And even within the Noahide covenant, beliefs that undermine universal values of community and family or that otherwise endanger society are invalid. “There are indeed moral universals — the Hebrew Bible calls them ‘the covenant with Noah’ and they form the basis of modern codes of human rights. But they exist to create space for cultural and religious difference…” (The Dignity of Difference, p. 20). “[L]iberalism in its modern guises, and still more in its postmodern one, denies that there is such a thing as a shared moral code” (The Home We Build Together, p. 5). Failing to recognize this, and thereby risking society’s collapse, is multiculturalism’s fatal error.

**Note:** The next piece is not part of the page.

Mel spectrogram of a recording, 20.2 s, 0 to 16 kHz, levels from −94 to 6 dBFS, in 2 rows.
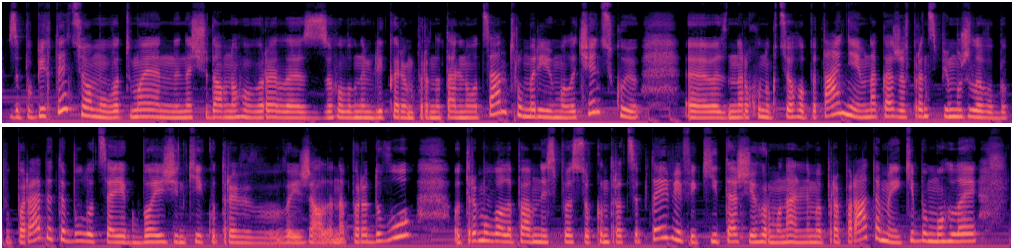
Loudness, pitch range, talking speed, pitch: -24 LUFS, 180-215 Hz, 135 wpm, 195 Hz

IV. Theology of the Stranger
While we already explained why, in certain books, R. Sacks portrays his religious thought almost exclusively through Scripture, I’d like to address an important example that Dr. Jotkowitz raises. Over many books, R. Sacks develops a theology of the stranger. He returns again and again to this theme, which he argues is essential to the Jewish outlook. Dr. Jotkowitz correctly points out that “[t]he verses he quotes, according to the Oral Torah, refer exclusively to a stranger who is a full convert to Judaism (ger tsedek) or at the very least some[one] who agrees to follow the seven Noahide laws and live peacefully under Jewish sovereignty (ger toshav)” (p. 61).
R. Sacks is well aware of this and, in a text directed toward Jews that Dr. Jotkowitz overlooks, explains his approach within the traditional framework of Talmud and commentaries. In Covenant & Conversation: A Weekly Reading of the Jewish Bible (Exodus, pp. 179-186), R. Sacks quotes two passages from Bava Metzi’a and from Ramban and Or Ha-Chaim in his analysis of the moral obligation toward strangers. If I understand correctly, his main basis for generalizing these commandments is that the Torah is commanding Jews how to properly treat strangers who live among them. In a settled land of Israel, the only strangers who may live among us are converts and gerei toshav. However, the lessons from these commandments refer, at the very least in spirit, to the way any native population should treat strangers living in its midst.
R. Sacks is only human and may be guilty of inconsistencies and errors. However, I fail to see how Dr. Jotkowitz has successfully critiqued R. Sacks’ theology, nor, for that matter, do Dr. Marc Shapiro’s criticisms ring true. In the posts linked below, I explain some issues in more detail and show where the revised edition of The Dignity of Difference differs from the original.